A garden in the city / Urban open space

location: mellieha, malta

design competition – winners

year: 2013- current
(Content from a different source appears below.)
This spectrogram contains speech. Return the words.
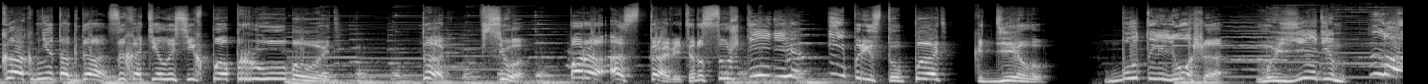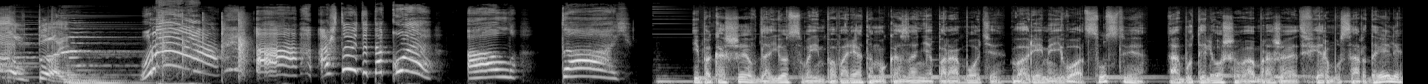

Upon visiting the site, two characteristics immediately struck us. The first was its sloping nature, which suggested that there was an interesting play of levels to be exploited. The second was the potential visual cone from the northwestern edge of the site that directed one’s view towards the religious institution, at the time still in construction. It became predominate that this important visual connection had to be retained and indeed improved upon. Our departing concept therefore revolved around the creation of a new landscape that could ‘frame’ the future landmark, balanced on either side with the inclusion of green areas, trees and a handful of small structures concentrated around the current electricity sub-station on site, which was to be retained. Through a number of on-site analyses and observations, we concluded that a green, recreational pocket was the answer.

 

We propose this space as Malta’s first public community garden, which is further designed around sustainable principles, managed by the residential community in agreement with the Mellieha Local Council, which would establish parameters in terms of allowable design elements and the planting of species. On either side of the visual cone are two green mounds, which provide an organic transition along the site profile and further frame the landmark building. Ancillary structures include accessibility for all public wc’s, a small info point and two viewing areas that exploit the site’s topographical position to offer interesting views of the protected inland cliffs and the urban townscape. The proposed structures further screen the existing sub-station’s blank walls and provide improved façades.

 

A number of sustainable design concepts have been integrated in this design proposal, from the re-modelling of the existing landform into new contours to the collection of water for irrigation purposes and for re-use as second-class water. In this respect, the paving scheme is interspersed with greenery, allowing rainwater to percolate through into an aquifer located beneath the site. The low grass in between the paving blocks filters the percolated water, allowing for a sustainable urban drainage system.